“Seed to Sale has become a mandatory license requirement in basically all the states at this point,” he says. “What I’ve come to realize is that it’s the most important thing in this industry other than the product.”
Dinenberg freely concedes that this is a self-serving opinion, but he has a point. As with the timeline of virtually all social causes that go from radical to mainstream, bomb-throwing activist play one vital role and insiders play another. Though they may not always work in sync, they carry the ball toward the ultimate goal: legalization at the federal level. And by demonstrating to government agencies that the marijuana industry acts like any other, cannabis growers, extractors, and delivery companies help move the needle.
In California, even though full legalization through Prop 64 won’t happen until Jan. 1, 2018, cannabis businesses already use KIND’s products for things like inventory control, tracking patient ages, registering medical recommendations, payroll, and marketing. (State regulators use it, too.)
“All the licensees are preparing themselves to be in that compliant position, so that when they can start applying for the new licenses, they can check all the boxes,” Dinenberg says.
A complicated regulatory framework akin to what governs alcohol might depress the hell out of off-the-grid libertarian growers, it’s true. (And look how expensive a liquor license can be in San Francisco, for that matter.) But Dinenberg says that even though some 60 percent of the electorate approves of decriminalization in some form, it would be foolish to rely on popular will alone to get us there. He points to Sandy Hook, the 2012 massacre in Connecticut that led to a spike in demands for sensible gun reform — and exactly zero pieces of legislation from Congress for Pres. Barack Obama to sign.
For Dinenberg, the best way for cannabis to transition out of its 90-year period of illegality — and to clear the records of the hundreds of thousands of Americans who are or have been incarcerated for low-level drug offenses — is for it to willingly invite the state to regulate it.
“It’s becoming very difficult if not impossible to stop it at this point,” he says.
Of course, things look bleak at the top. At best, the Trump administration seems caught in an internecine civil war between law-and-order types who want to quash any liberalization of drug policy (led by Attorney General Jeff Sessions) and bureaucratic nihilists who’d prefer to crush the regulatory state itself (free-floating adviser Steve Bannon). And Dinenberg is circumspect about what the landscape might look like in five or 10 years.
“That’s the ultimate question and it does deserve an answer,” he says. “I like to take a neutral approach and just say, ‘Let’s live and learn and see what happens.’ My personal opinion is the medicinal market is going to be left alone and be allowed to grow and prosper. If they’re going to play around with any laws, I think it could possibly be the recreational laws. But I’m still taking that wait-and-see approach.”
In a time of slashed budgets, the potential windfall might be too tempting for the prohibitionists to hold out forever.
“Look at California,” he says. “Over $1 billion in tax generation in this state?
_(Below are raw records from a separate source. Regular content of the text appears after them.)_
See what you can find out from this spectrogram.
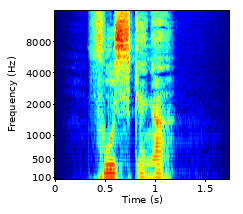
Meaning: pedestrian, walker (male or of unspecified gender)
- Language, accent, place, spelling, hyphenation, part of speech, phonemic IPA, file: German, Germany, Berlin, Fußgänger, Fuß‧gän‧ger, noun, /ˈfuːsˌɡɛŋɐ/, De-Fußgänger.ogg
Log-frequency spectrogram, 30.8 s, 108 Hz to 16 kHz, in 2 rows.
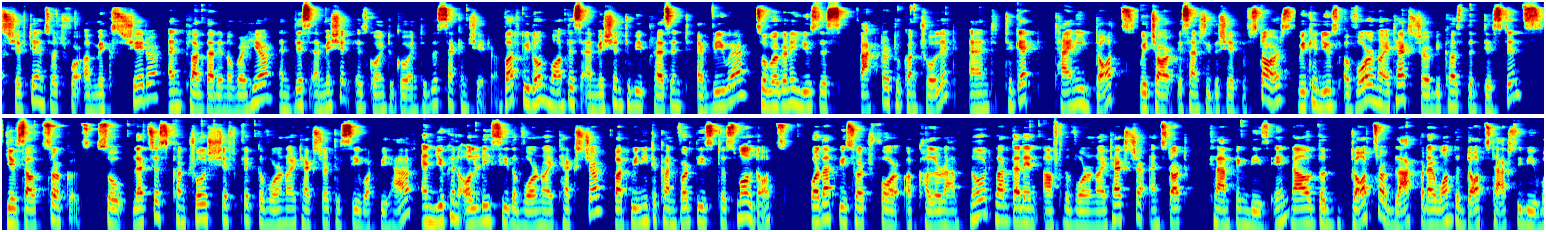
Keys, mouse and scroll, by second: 3.3-4.8 drag, 6.3 middle click, 8.5 drag, 9.5-11.1 middle drag, 11.2 shift+a, 15.8 click, 17.5 ctrl+click, 17.9 ctrl+shift+click, 19.5 middle click, 19.5 scroll down 2, 20.2-21.5 middle drag, 23.1 shift+a, 27.4 click, 28.7 click.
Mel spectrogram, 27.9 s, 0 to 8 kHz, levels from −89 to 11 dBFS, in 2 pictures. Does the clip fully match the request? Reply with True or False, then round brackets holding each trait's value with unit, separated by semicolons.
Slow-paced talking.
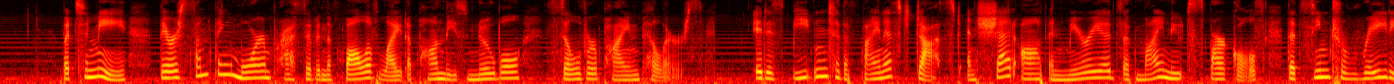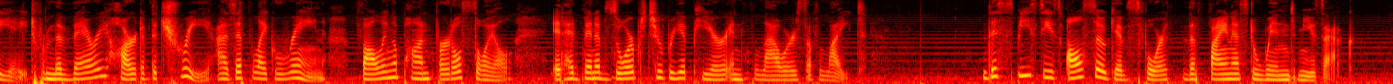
False (155 wpm)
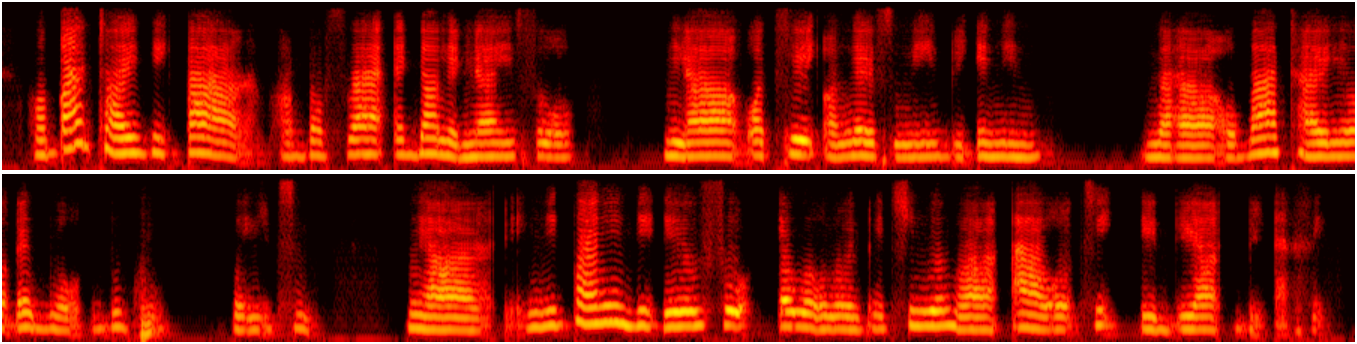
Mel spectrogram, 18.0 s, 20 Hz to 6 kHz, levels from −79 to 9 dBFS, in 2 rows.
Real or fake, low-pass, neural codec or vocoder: fake; 5.4 kHz; codec, 16 kHz, 0.5 kbps, FreqCodec, smaller model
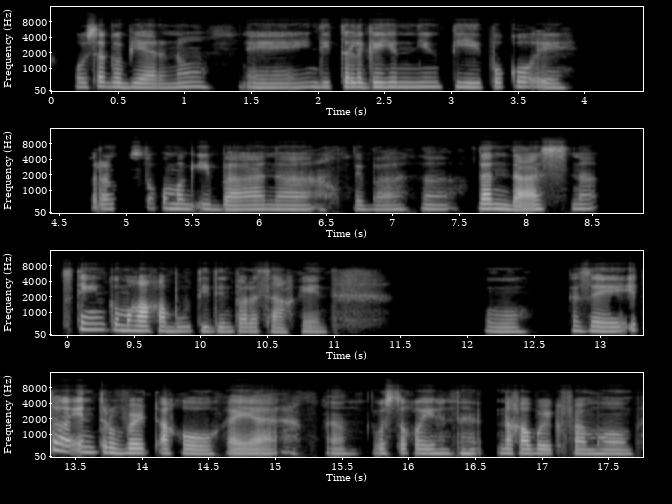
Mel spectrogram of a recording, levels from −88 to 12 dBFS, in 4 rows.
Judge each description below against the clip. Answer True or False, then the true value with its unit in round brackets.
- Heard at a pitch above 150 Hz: True (190 Hz)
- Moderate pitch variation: False (2.1 semitones)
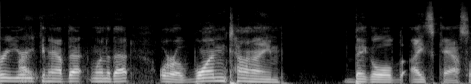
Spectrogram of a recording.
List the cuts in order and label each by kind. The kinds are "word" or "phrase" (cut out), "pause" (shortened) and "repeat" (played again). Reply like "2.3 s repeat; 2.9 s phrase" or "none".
3.0 s pause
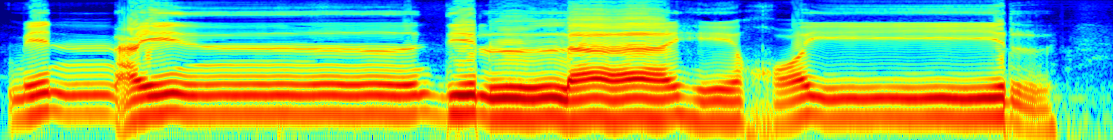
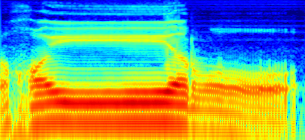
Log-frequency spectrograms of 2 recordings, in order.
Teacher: Dan rnya ini tidak boleh ditebalkan tapi dibaca dengan tipis dan kita namakan dengan ro tarqiq.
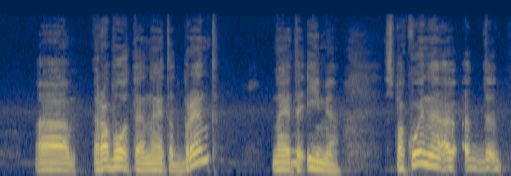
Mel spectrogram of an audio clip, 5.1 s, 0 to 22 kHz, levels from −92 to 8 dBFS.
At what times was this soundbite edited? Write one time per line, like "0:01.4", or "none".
none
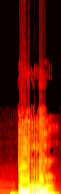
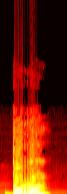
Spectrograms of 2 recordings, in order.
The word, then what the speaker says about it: Dorrón: Dorrón. D-O-D-R-O-N con acento en la última O. – ¿Felipe qué, perdón? – Dorrón. Dorrón, sabes que soy extranjero, no soy de aquí.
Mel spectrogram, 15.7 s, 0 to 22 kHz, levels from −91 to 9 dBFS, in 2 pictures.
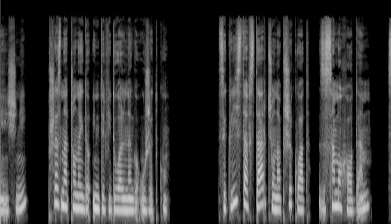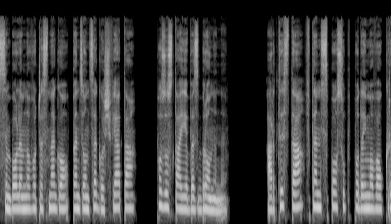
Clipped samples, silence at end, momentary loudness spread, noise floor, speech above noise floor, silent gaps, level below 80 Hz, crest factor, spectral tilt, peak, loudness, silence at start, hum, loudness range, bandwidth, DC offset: under 0.1%; 0 s; 10 LU; under -90 dBFS; over 73 dB; 0.57-0.96 s, 3.40-4.36 s, 6.22-6.36 s, 7.43-7.75 s, 10.55-10.95 s, 12.41-13.14 s, 14.86-14.90 s; -54 dBFS; 18 dB; -4 dB/octave; 0 dBFS; -17 LUFS; 0 s; none; 3 LU; 17 kHz; under 0.1%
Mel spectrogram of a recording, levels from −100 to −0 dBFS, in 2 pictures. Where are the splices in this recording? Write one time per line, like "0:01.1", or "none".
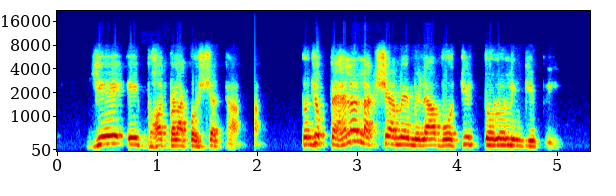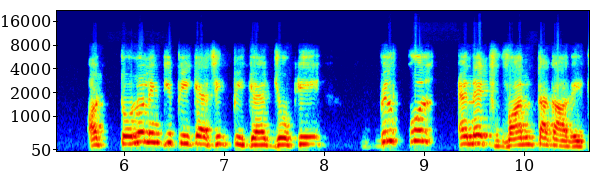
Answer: none

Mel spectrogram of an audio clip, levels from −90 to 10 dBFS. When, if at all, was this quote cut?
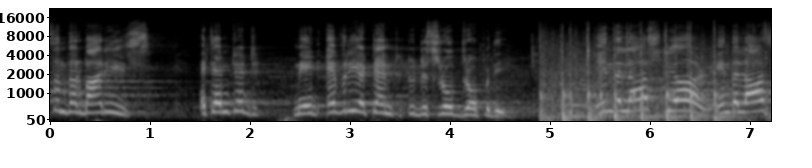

That’s a lot of schools, a lot of infrastructure, a lot of good.”
Citing Trump’s controversial tax break with air-conditioning manufacturer Carrier, Dinenberg senses a willingness to cut deals, especially when so many state governments remain pressed for cash.
“We all know that most states are not rich,” he says. “They’re broke and looking for new revenue generators and raising taxes — whether that’s through hotel tax, gasoline tax, whatever those excise taxes. It’s time to find new revenue, not raise existing tax structures, and I think the marijuana industry is the catalyst for that.”
“If we do that at the state level, the federal legislators are already taking this very seriously,” he adds. “But we have to treat it the way we treat selling widgets.”
The social stigma to being a pot-smoker is quickly evaporating. Pretty soon, the state’s queasiness about treating cannabis and its billions of dollars might go up in smoke, too.